Post Arrest Telemedicine Initiative
Telemedicine within the Emergency Department: Assessing the feasibility and application of a telemedical platform for treating the critically ill patient.
Post-Cardiac Arrest Care:
Cardiac arrest represents a leading cause of death in the US, affecting some 300,000 citizens each year. Upon return of spontaneous circulation (ROSC), rapid and medically sophisticated interventions have demonstrated a substantial survival and functional status benefit. Implementation is inconsistent, resulting in a documented 5-fold regional variation in survival (3% - 16.3%). Current estimates report only 25% of providers, and a third of hospitals, reported using targeted temperature management (TTM) for post-cardiac arrest care. Hospitals are faced with growing numbers of cases and implementation of TTM has become increasingly important, but most hospitals lack the knowledge or experience necessary to achieve high quality outcomes. Given the burden of disease, the recognized gap in quality of care, and the time-sensitive nature of cardiac arrest care, alternative options are critical to providing appropriate care to patients.

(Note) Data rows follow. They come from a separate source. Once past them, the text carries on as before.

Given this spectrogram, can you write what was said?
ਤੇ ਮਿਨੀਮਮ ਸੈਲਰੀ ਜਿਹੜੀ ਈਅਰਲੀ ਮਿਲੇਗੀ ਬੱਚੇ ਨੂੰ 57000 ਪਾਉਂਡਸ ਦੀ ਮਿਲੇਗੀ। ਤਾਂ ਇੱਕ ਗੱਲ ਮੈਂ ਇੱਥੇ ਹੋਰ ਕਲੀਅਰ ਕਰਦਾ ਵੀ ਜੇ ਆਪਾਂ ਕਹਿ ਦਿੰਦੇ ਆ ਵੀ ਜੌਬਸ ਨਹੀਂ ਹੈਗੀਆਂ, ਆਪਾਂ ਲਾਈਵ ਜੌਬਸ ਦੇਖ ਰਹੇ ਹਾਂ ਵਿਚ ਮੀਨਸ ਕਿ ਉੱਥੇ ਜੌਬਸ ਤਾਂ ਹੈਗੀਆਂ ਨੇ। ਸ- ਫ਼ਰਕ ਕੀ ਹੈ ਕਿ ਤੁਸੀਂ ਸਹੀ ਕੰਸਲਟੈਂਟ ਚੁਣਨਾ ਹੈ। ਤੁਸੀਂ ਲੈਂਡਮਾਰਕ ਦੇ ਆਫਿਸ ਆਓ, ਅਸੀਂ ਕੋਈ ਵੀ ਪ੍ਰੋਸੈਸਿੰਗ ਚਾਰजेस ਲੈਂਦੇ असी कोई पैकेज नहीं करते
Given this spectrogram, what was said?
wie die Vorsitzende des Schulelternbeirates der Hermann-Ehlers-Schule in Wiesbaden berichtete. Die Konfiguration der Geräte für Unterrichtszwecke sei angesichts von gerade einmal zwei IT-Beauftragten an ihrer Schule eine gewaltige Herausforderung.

Severe Sepsis in the ED:
Sepsis, severe sepsis, and septic shock are a spectrum of disease resulting from a response to systemic infection. Severe sepsis is the 11th leading cause of death, affecting over 750,000 patients per year ($17 billion/year). Rapid identification of patients using lactate as a marker of tissue level hypoperfusion and initiation of an algorithmic resuscitation bundle called Early Goal-Directed Therapy (EGDT) in critical illness have been shown to prevent sudden cardiovascular collapse, progression to multi-organ dysfunction, and has led to a 16- 23.5% mortality reduction. Real time near continual assessment of resuscitation endpoints is the new paradigm, however only 7% of academic EDs reported that EGDT was standard treatment in a national survey in 2005. In a 2010 survey of Pennsylvania EDs, 2/3 reported performing EGDT “more often than not.” Involvement of a sepsis expert early in the resuscitation is important because of limited familiarity and comfort with the targeted resuscitation strategy and also because emergency physicians in private practice are held to patient flow benchmarks.

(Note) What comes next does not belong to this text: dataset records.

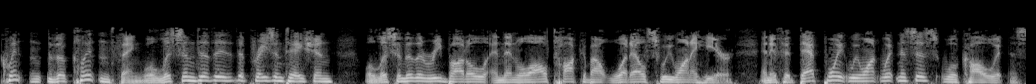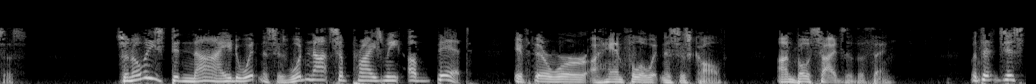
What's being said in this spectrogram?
Clinton the Clinton thing. We'll listen to the the presentation. We'll listen to the rebuttal, and then we'll all talk about what else we want to hear. And if at that point we want witnesses, we'll call witnesses. So nobody's denied witnesses. Would not surprise me a bit if there were a handful of witnesses called on both sides of the thing. But just,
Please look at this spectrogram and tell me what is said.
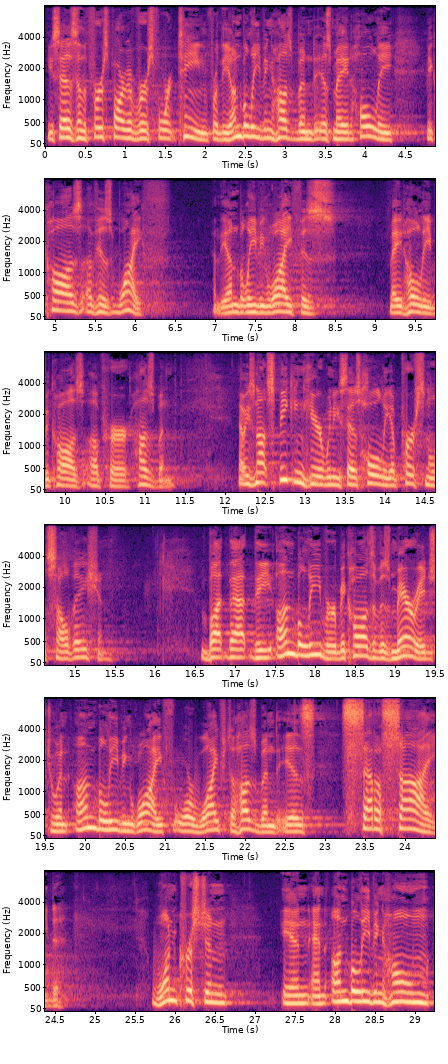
He says in the first part of verse 14, For the unbelieving husband is made holy because of his wife, and the unbelieving wife is made holy because of her husband. Now, he's not speaking here when he says holy of personal salvation, but that the unbeliever, because of his marriage to an unbelieving wife or wife to husband, is set aside. One Christian in an unbelieving home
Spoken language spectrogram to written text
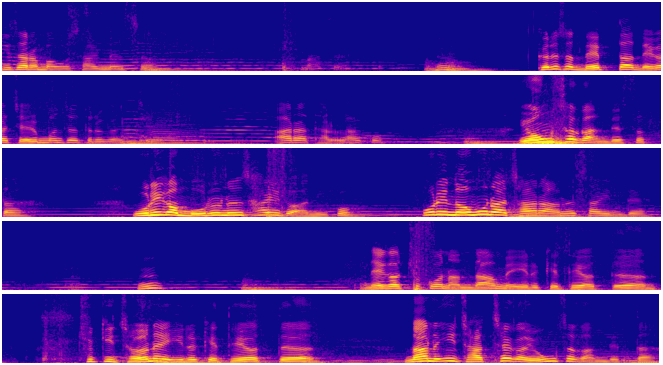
이 사람하고 살면서 맞아요. 응. 그래서 냅다 내가 제일 먼저 들어갔지 알아달라고 용서가 안 됐었다 우리가 모르는 사이도 아니고 우리 너무나 잘 아는 사이인데 응? 내가 죽고 난 다음에 이렇게 되었든 죽기 전에 이렇게 되었든 나는 이 자체가 용서가 안 됐다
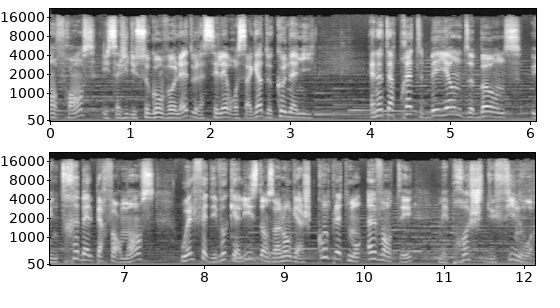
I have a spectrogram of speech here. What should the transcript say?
en France, il s'agit du second volet de la célèbre saga de Konami. Elle interprète Beyond the Bones, une très belle performance où elle fait des vocalises dans un langage complètement inventé mais proche du finnois.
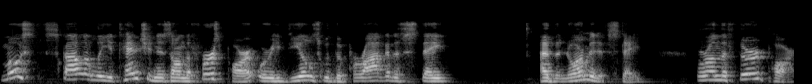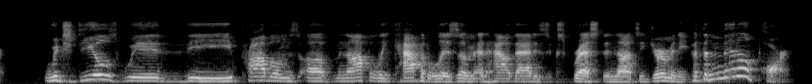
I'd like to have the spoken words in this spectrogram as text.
most scholarly attention is on the first part, where he deals with the prerogative state and the normative state, or on the third part, which deals with the problems of monopoly capitalism and how that is expressed in Nazi Germany. But the middle part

Telemedicine as an Innovative Tool within the ED:
Telemedical has evolved into sophisticated real-time high-resolution audiovisual conferencing that allows the knowledge, experience, and expertise of a single individual to be virtually present anywhere in the world. Telemedicine has been shown to improve the odds of appropriate treatment decision-making by nearly 11-fold for acute ischemic stroke within the ED proving telemedical consultation to be an effective and feasible option. Given that telemedicine has be shown to be an effective option for other time-sensitive conditions, its use in ED-based critical care may aid in narrowing the observed variation in survival and in the improvement of patient outcomes.

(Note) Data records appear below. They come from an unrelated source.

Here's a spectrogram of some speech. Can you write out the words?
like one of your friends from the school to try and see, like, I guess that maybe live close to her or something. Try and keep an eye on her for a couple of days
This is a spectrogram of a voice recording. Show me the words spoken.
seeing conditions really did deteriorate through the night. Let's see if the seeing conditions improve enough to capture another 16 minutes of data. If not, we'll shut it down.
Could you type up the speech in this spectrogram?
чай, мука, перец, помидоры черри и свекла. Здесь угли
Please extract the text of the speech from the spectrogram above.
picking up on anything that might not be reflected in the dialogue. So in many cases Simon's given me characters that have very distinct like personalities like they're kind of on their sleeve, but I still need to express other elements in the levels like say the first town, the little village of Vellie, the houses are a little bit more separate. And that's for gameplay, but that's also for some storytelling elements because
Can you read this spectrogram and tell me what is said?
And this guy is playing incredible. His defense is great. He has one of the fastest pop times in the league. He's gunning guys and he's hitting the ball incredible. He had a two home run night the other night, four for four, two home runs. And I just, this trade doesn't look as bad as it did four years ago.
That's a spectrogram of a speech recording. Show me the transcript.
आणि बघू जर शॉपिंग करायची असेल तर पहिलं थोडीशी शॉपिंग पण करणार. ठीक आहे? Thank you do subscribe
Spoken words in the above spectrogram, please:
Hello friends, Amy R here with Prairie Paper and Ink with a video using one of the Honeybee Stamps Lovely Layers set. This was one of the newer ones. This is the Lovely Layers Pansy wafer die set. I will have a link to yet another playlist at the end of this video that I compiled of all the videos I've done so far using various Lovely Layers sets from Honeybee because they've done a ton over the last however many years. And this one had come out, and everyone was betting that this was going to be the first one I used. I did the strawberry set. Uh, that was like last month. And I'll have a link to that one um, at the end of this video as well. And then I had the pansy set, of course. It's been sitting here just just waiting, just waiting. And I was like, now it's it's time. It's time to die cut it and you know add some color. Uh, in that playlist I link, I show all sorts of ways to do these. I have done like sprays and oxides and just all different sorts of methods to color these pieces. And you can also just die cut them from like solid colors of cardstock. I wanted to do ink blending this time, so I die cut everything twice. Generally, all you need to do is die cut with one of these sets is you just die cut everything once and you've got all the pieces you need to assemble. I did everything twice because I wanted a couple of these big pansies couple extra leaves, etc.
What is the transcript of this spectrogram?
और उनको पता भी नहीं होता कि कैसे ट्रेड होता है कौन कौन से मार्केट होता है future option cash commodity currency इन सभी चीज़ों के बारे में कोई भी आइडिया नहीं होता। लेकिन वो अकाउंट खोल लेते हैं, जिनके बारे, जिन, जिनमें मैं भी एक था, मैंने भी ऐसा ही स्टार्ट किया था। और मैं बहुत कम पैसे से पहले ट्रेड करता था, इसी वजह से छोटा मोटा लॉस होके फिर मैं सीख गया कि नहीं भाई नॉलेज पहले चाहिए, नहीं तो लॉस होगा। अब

We have built an University of Pennsylvania emergency department based telemedicine network and have begun using the system in order to understand the feasibility of treating critically ill patients – providing 24/7 teleconsultation for patients with severe sepsis/septic shock and for post-cardiac arrest management. Our current telemedicine pilot is currently enrolling patients within multiple EDs.
Interested in hearing more? Want to get involved?
Brendan Carr MD, MA, MS
Benjamin Abella MD, MPhil
David Gaieski MD
Sarah Perman MD
Anish Agarwal MD, MPH
Gail Deflin RN, MSN, CNSMarion Leary MSN, RN